Genre: Shoot-’em-up

Format reviewed: Dreamcast

Publisher: Swing Entertainment

Developer: Treasure

Submitted by: Gavin Eke

 If you're a regular reader of Edge Magazine such as myself, you'll know Treasure are held in very high regard by members of that publication. So when I came across Bangai-o for £7.99 at a time when the Dreamcast was fading into oblivion, I thought I'd see what the hype was all about.

Essentially casting you as a brother (Riki) & sister (Mami), your avatars blast their way through a multitude of 8 way scrolling levels, collecting fruit & challenging various end of level guardians. On the face of it the game appears to be a straight faced shooter. However, there is an important difference between the siblings upon closer inspection which is relevant to your progression through the games levels.
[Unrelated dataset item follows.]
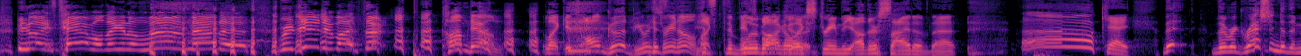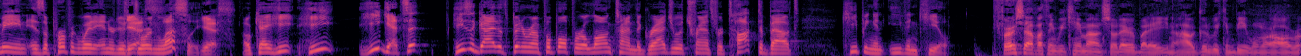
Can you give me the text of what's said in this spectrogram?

The brother fires a continual stream of homing missiles which is ideal for wide open spaces. Conversely, sister Mami fires lasers, which rebound off walls & destroy gun turrets around corners. This key difference is crucial to your success of completing a stage & it's boss. All of a sudden you realize that this is not just a simple shooter but requires some cerebral thought. Additionally, like any good shooter there is a risk & reward mechanic to enable high scores which is where the fruit comes in.

Both siblings have a smart bomb attack based around their normal bullets, be they homing or otherwise. However, your smart bombs power is dependent on the amount & proximity of your enemies bullets to you. Therefore, to achieve the biggest destructive power you'll need plenty of enemy bullets literally in your avatars face before unleashing merry hell. This tactic is particularly relevant when facing bosses who fire off a myriad of homing missiles. Wait until the last minute & fire your smart bomb. So where does the fruit come in? Whatever you destroy leaves a piece of fruit. Collect this & you'll receive points onto your score. Bigger your destructive power, the better fruits appear & therefore, more points you accrue.

Safe to say, Edge raved about this game & whilst I can understand why they were enthusiastic, I ultimately felt it got a bit repetitive after a while.

Good? Yes. Great? No, but if you like shoot'em ups with a cerebral edge then give it a try. Apparently there's a DS version out now which probably suits the format better anyway.